Lately New Zealand Prime Minister Bill English clicked his love of pizza topped with tinned spaghetti and pineapple on Friday the April 7. The ever charged social media fans of the Italian foodie went into an outraged frenzy.
Bill English posted pictures on Facebook to showcase his unorthodox tastes and confessed, he prepared the dish for his family.
This time Internet melted down faster than buffalo mozzarella and purists poured online scorn on his spaghetti.
One person wrote, "Why on earth would you promote such garbage? Would you serve this stuff to your international guests??," Another said: "Sorry Bill, any man who puts spaghetti on a pizza is not fit to run my country, you cannot count on my vote come election time."
Mr English topped pizza with tinned spaghetti and pineapple for his family in Wellington. TV host Jimmy Kimmel raised his TRP by his remarks, "That is so offensive. That is an act of war. I think he just declared war on Italy, and maybe Hawaii too ". Soon, Italy's embassy in Wellington declared a vendetta, or blood feud, over the desecration, tweeting a picture of New Zealand's beloved pavlova dessert covered with salami. They said,"Vendetta for PM's pizza with tinned spaghetti and pineapple,"
English unfazed replied, "Everywhere I go now I meet people who put spaghetti and pineapple on their pizza," he told NewstalkZB. "They come up to me spontaneously when I'm walking through the airport and tell me."
The same culinary kerfuffle was erupted when Iceland President Gudni Johannesson talked in February that how he hated pineapple topping on pizzas and would ban it if he could.
Some people liked the recipe as it is time saving and economical. Domino’s Pizza in North Dunedin, South Island, catered it by the name,

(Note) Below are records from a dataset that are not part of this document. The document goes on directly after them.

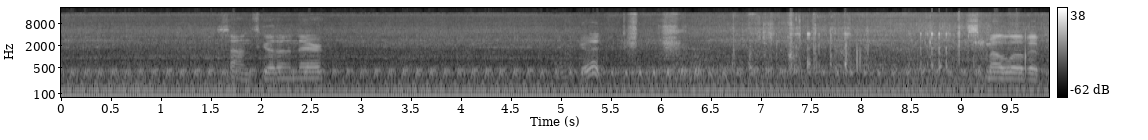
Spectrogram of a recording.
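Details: 2006 Mustang Coyote swap with reinstalled T56, idling: steady, even low rumble with smooth regular firing beat and no knocking or ticking; no check engine lights; normal idle.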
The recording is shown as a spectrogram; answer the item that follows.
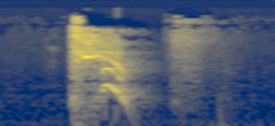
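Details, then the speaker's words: Single sharp, explosive adult male sneeze with a brief breathy tail, then a quieter exhaled sound. "why am i sneezing I'm getting sick not really you know what winds me up when people go oh you sneeze you're getting sick it's like no sometimes just get some dust in your nose"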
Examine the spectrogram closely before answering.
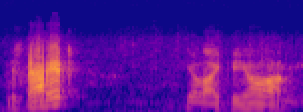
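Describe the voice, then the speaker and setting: A man's voice: medium pitch, very animated, moderate pace. Paranoid young handyman. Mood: bitter. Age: young adult. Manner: paranoid, resentful, quietly menacing. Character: disturbed young male handyman, paranoid and menacing. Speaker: unstable handyman. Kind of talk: 1940s radio drama acting. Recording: muffled 1940s radio broadcast.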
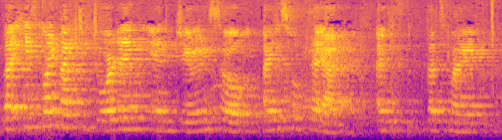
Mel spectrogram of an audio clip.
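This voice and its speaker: A woman's voice: medium pitch, normal speed, fairly bright tone. A young woman giving a personal testimony to an audience, chatty and hesitant, with fillers and nervous laughs. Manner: hesitant, chatty, laughs through awkward parts. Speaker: conference attendee giving testimony. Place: large indoor hall. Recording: very echoey hall, distant mic, crowd and noise.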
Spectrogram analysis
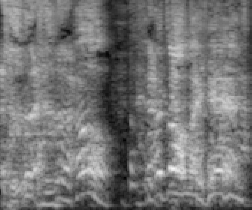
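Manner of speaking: slow, loud laughing yell; laughing shout. Real, not acted. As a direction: yell it out while cracking up. Reacts to a cough on his hands.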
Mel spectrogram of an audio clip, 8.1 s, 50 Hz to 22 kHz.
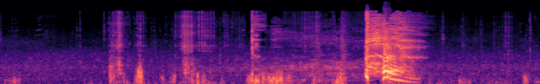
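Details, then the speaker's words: Adult man riding a shared bike at 9 PM in chilly night air, coughing nonstop: a few short coughs and throat clears, then one harsh forceful dry cough. Faint road noise. He wonders about a cold or daytime air conditioning; nose is clear. "还太冷了，还是感冒了，不停的咳嗽，什么情况？哎呀，什么情况？干咳。哎，咳的不行。"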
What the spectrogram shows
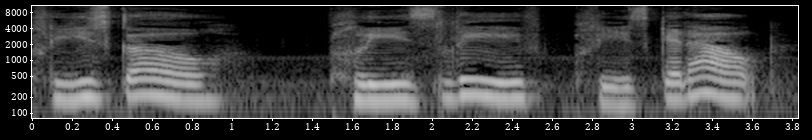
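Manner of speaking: soft, sweet, overly nice, polite pleading tone. Showing how not to tell someone to leave: nice, sweet pleading. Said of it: "You can't be nice and so sweet and go".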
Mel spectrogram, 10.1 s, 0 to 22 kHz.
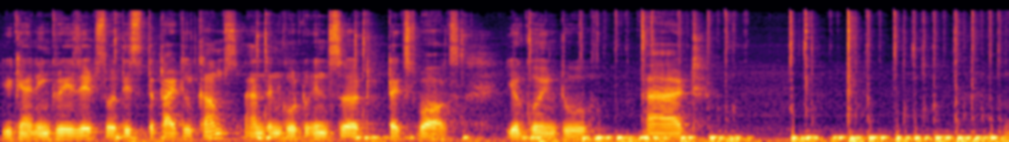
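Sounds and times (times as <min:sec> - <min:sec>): keyboard typing: 0:02.5 - 0:02.9, 0:03.5 - 0:10.0.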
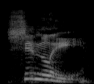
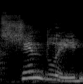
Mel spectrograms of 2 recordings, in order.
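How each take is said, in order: First: The name is said without a D sound. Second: The name is said with a D sound. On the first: The speaker calls it right. "I got the Shinley down" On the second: The speaker calls it wrong. "Not Shindley, no D"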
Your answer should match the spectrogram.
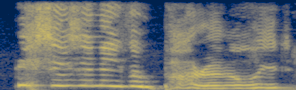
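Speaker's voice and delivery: exclaiming in a high voice; high, excited quote. Retold or imitated. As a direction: pitch it way up in disbelief. [name] quoted mid-rampage.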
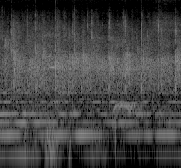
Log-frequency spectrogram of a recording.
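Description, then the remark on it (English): An audience applauds steadily, a dense wash of many hands clapping at once, with a sustained low hum running underneath the whole time. “You can clap for them.”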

The “PM’s special” – a tomato base, layered with pineapple chunks, bacon and tinned spaghetti – took one minute to pull together and eight minutes to cook.
I wondered how beautiful is the matter in the news paper which has carried such nuances of cultures in broadsheets. Lately Indian press also carried the hard news on ban on illegal slaughter houses and beef in UP, when some states like Kerala, Assam and Northeast part of India mainly consume beef at large. The banning of beef and illegal slaughter houses was a faux pas. The rest of the state governments have followed the suit as if beef is sua sponte.
Let me mention the yet another incidence which took the world press by storm, `battle of the legs' Britain's Daily Mail newspaper published it on 28.3.2017, they compared the legs of UK Prime Minister Theresa May and Scottish first minister Nicola Sturgeon when they held talks.
The news was focused on their outfits. “Never mind Brexit, who won Legs-it!“, the tabloid's front page had a picture of the two leaders meeting in a Glasgow. The paper's style editor compared their “boxy navy blazers, skirts that stopped just above the knee, shiny nude tights and pointy shoes -a look replicated by career women of a certain age worldwide“. Columnist Sarah Vine went further by writing, “There is no doubt that both women consider their pins to be the finest weapon in their physical arsenal.“ “May's famously long extremities are demurely arranged, “she said, while Sturgeon's pose was “a direct attempt at seduction“. Opposition Labour leader Jeremy Corbyn said, “It's 2017.This sexism must be consigned to history. “
I find it as a best example of euphemism, alas, all these news were eyebrow rising but certainly hard news. I would suggest all the journalist friends and students to enjoy this article and see how they have kept modesty while writing news. Really today when I pleased to read Pulitzer Prize announcement, how a small-town Iowa newspaper with a staff of 10 people; has won a Pulitzer Prize for taking on powerful agricultural companies over farm pollution. Storm Lake Times has got this coveted journalism prize for their dogged coverage of farming issues affecting the state.